A fully illustrated, stylish look back at the story behind a Canadian design icon.
For a decade, in the 1960s, Clairtone Sound Corporation captured the spirit of the times: sophisticated, cosmopolitan, liberated. From its modern oiled-walnut and teak stereos to its minimalist logos and promotional materials, Clairtone produced a powerful and enduring body of design work.
Founded in 1958 by two young Canadians, Peter Munk and David Gilmour, Clairtone quickly became known for its iconic designs and masterful advertising campaigns. Its acclaimed Project G stereo, with its space-age styling, epitomized the Swinging Sixties. Famously, Hugh Hefner owned a Project G. So did Frank Sinatra. Oscar Peterson affirmed that his music sounded as good on a G as it did live. In 1967, suggesting how deeply Clairtone’s G series had come to be identified with popular culture, the G2 appeared in The Graduate with Dustin Hoffman and Anne Bancroft.
With 250 illustrations, including previously unpublished drawings, rare film stills, confidential memorandums, and original photography, The Art of Clairtone is a candid and in-depth look at the company’s skyrocketing success — and sensational collapse. Through the recollections of those who knew Clairtone best, from its founders to its designers, engineers, and salesmen, and with comments from Karim Rashid, Douglas Coupland, Tyler Brûlé, and Bruce Mau, among others, this elegant book, published on the 50th anniversary of Clairtone’s launch, celebrates an iconoclastic company that once seemed to represent the promise of Canada.
|Publisher:||McClelland & Stewart Ltd.|
|Product dimensions:||10.10(w) x 8.80(h) x 1.00(d)|
|Age Range:||3 Months|

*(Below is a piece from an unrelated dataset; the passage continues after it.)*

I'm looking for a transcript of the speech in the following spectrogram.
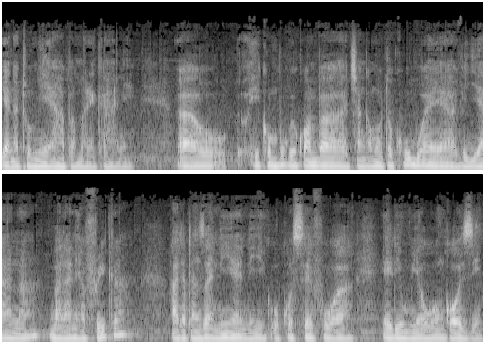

About the Author
A leading expert on Canadian design, Rachel Gotlieb has curated exhibits for the Gardiner Museum, the Textile Museum of Canada, and the Design Exchange. The author of Design in Canada: Fifty Years from Teakettles to Task Chairs, she writes on design for the Globe and Mail and other publications.